Saved data entries:
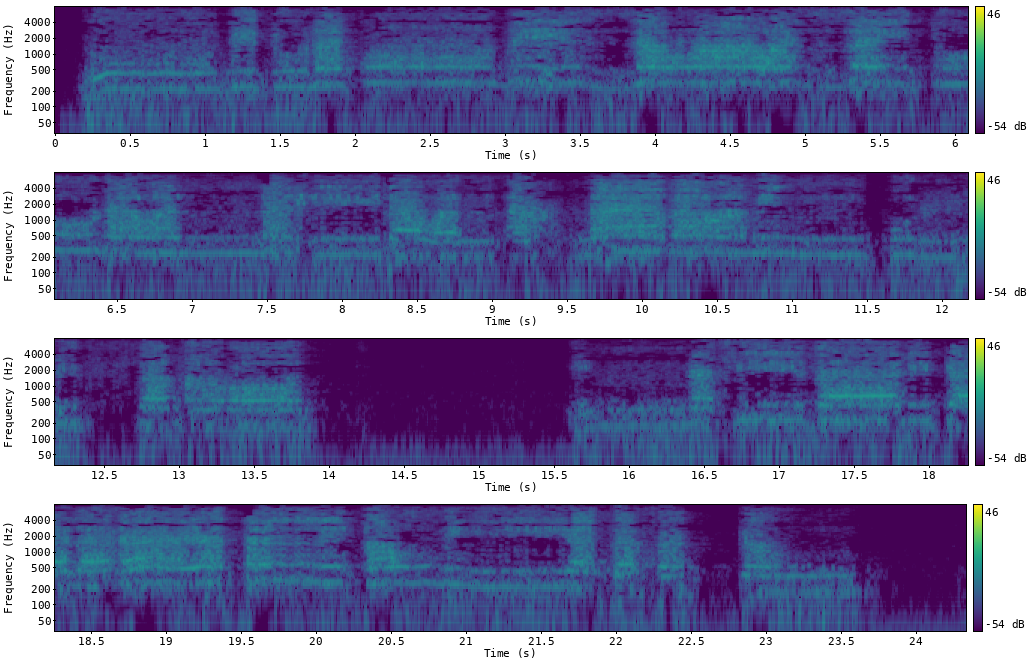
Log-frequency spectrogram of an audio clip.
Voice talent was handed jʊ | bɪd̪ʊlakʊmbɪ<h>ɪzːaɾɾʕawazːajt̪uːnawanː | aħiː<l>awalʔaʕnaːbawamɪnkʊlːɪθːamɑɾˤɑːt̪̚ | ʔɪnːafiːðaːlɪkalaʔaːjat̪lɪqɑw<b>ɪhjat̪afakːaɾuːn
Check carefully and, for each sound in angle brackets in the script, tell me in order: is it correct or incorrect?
correct, correct, incorrect

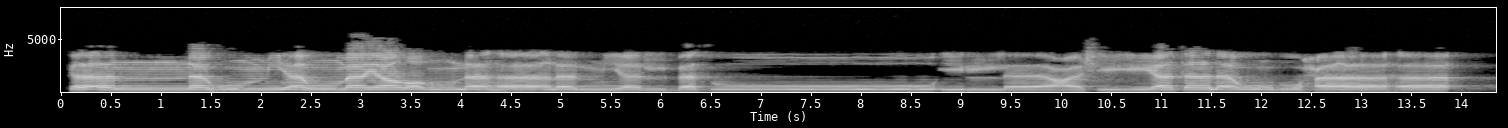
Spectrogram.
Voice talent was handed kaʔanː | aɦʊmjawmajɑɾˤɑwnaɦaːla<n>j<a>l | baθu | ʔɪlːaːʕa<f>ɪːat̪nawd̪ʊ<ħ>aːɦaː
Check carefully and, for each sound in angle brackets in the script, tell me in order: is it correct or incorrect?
incorrect, correct, incorrect, correct

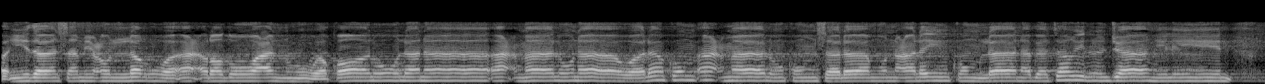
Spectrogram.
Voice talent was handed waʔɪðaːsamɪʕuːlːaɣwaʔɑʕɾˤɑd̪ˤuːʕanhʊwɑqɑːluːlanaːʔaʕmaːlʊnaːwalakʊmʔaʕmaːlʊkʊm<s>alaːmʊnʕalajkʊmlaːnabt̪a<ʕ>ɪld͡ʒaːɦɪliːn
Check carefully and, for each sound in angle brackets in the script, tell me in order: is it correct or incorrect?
correct, incorrect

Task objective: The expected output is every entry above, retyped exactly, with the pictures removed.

Your response:
Log-frequency spectrogram of an audio clip.
Voice talent was handed jʊ | bɪd̪ʊlakʊmbɪ<h>ɪzːaɾɾʕawazːajt̪uːnawanː | aħiː<l>awalʔaʕnaːbawamɪnkʊlːɪθːamɑɾˤɑːt̪̚ | ʔɪnːafiːðaːlɪkalaʔaːjat̪lɪqɑw<b>ɪhjat̪afakːaɾuːn
Check carefully and, for each sound in angle brackets in the script, tell me in order: is it correct or incorrect?
correct, correct, incorrect

Spectrogram.
Voice talent was handed kaʔanː | aɦʊmjawmajɑɾˤɑwnaɦaːla<n>j<a>l | baθu | ʔɪlːaːʕa<f>ɪːat̪nawd̪ʊ<ħ>aːɦaː
Check carefully and, for each sound in angle brackets in the script, tell me in order: is it correct or incorrect?
incorrect, correct, incorrect, correct

Spectrogram.
Voice talent was handed waʔɪðaːsamɪʕuːlːaɣwaʔɑʕɾˤɑd̪ˤuːʕanhʊwɑqɑːluːlanaːʔaʕmaːlʊnaːwalakʊmʔaʕmaːlʊkʊm<s>alaːmʊnʕalajkʊmlaːnabt̪a<ʕ>ɪld͡ʒaːɦɪliːn
Check carefully and, for each sound in angle brackets in the script, tell me in order: is it correct or incorrect?
correct, incorrect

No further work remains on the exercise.